B: PUBLIC ENEMY: I suppose, if griping is sort of your thing, which by trade it is mine, you might wonder why a band that put out its most legendary works two decades ago is headlining a festival that, musically, was programmed so heavily with a focus on the future. If you watch Public Enemy’s set Saturday night and you aren’t stunned by the most energetic, aggressive and charismatic hip-hop show you’ve seen maybe since the last time you’ve seen Public Enemy, I’ll possibly entertain that question. Until then… Seriously: I saw these dudes play for 20,000 kids at some über-hip festival presented by another website for which I write, and it was completely shocking. I wasn’t expecting it, and maybe now you aren’t, either, but these aged dudes still have a lot to teach modern hip-hop, especially about how to rock a show.

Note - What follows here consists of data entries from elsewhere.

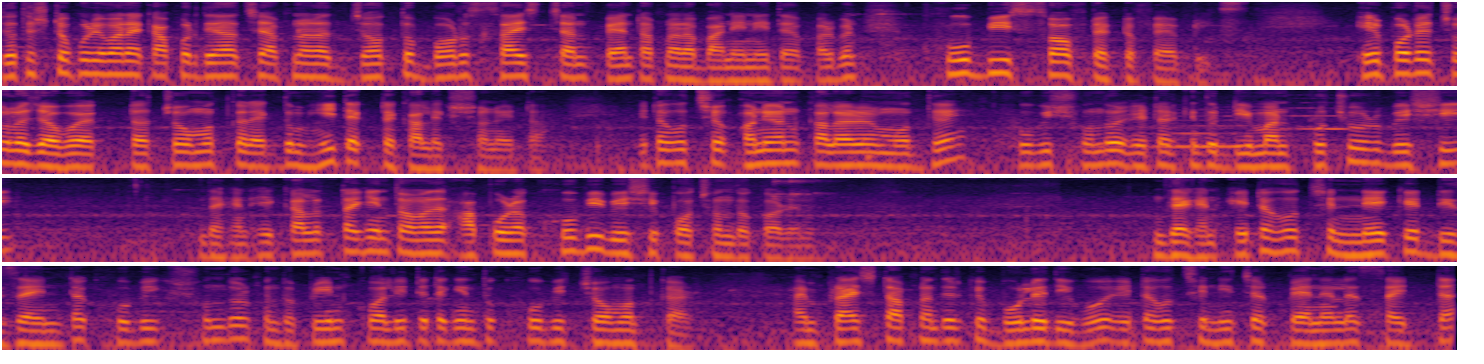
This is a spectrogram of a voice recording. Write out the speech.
যথেষ্ট পরিমাণে কাপড় দেওয়া আছে, আপনারা যত বড় সাইজ চান প্যান্ট আপনারা বানিয়ে নিতে পারবেন। খুবই সফট একটা ফ্যাব্রিক্স এরপরে চলে যাব একটা চমৎকার, একদম হিট একটা কালেকশন এটা। এটা হচ্ছে অনিয়ন কালারের মধ্যে, খুবই সুন্দর। এটার কিন্তু ডিমান্ড প্রচুর বেশি। দেখেন, এই কালারটা কিন্তু আমাদের আপুরা খুবই বেশি পছন্দ করেন। দেখেন, এটা হচ্ছে নেকের ডিজাইনটা খুবই সুন্দর, কিন্তু প্রিন্ট কোয়ালিটিটা কিন্তু খুবই চমৎকার। আমি প্রাইসটা আপনাদেরকে বলে দিব, এটা হচ্ছে নিচের প্যানেলের সাইডটা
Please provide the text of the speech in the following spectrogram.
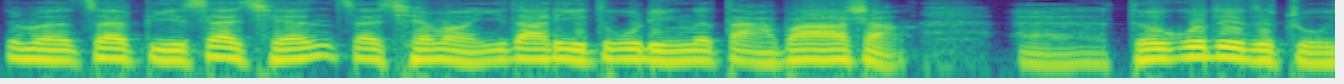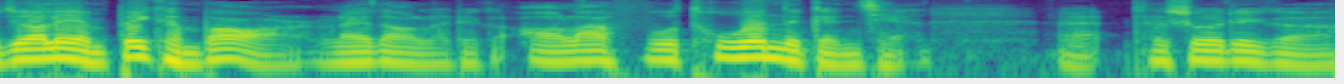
那么在比赛前，在前往意大利都灵的大巴上，呃，德国队的主教练贝肯鲍尔来到了这个奥拉夫·托恩的跟前，哎，他说：“这个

C: FIRST RATE PEOPLE: I’m not sure where I first heard the indulgent co-ed pop of Toronto’s First Rate People, but I do know I was immediately charmed. The band’s little seven-song introduction, It’s Never Not Happening, mixed splashy dance tracks and weepy ballads with chiming jingles and dreamy odes. I got a little obsessed with it around the time we were booking the festival, so I wrote the band and asked if they might be interested in driving south. Little did I know that Hopscotch would become their first American show, a prelude to the band’s run through the north with Born Ruffians.
D: LOCRIAN: I spend the bulk of my time listening to, for lack of a better descriptor, weird music—harsh noise and power electronics and doom metal and electronic drone and too much Current 93. Maybe that’s not the most logical starting point for booking a music festival that you hope is accessible to a lot of people, but I hope it worked well here. Indeed, one of my favorite things about the first year of Hopscotch is that, though it certainly brings loads of pop and indie rock and hip-hop and hard-nosed rock and heavy metal to Raleigh’s stages, there’s some genuinely out-there music, too. From the drone of Burning Star Core to the odd horn work of Ned Rothenberg, I hope this festival pushes some people’s expectations of sound. Few bands are doing that more for me right now than Locrian, a Chicago duo that blurs the boundaries between radiant drone, roaring noise and black metal. Harsh blends with halcyon, as the band’s love of power meets an obsession with finesse. Glad to have these guys in town.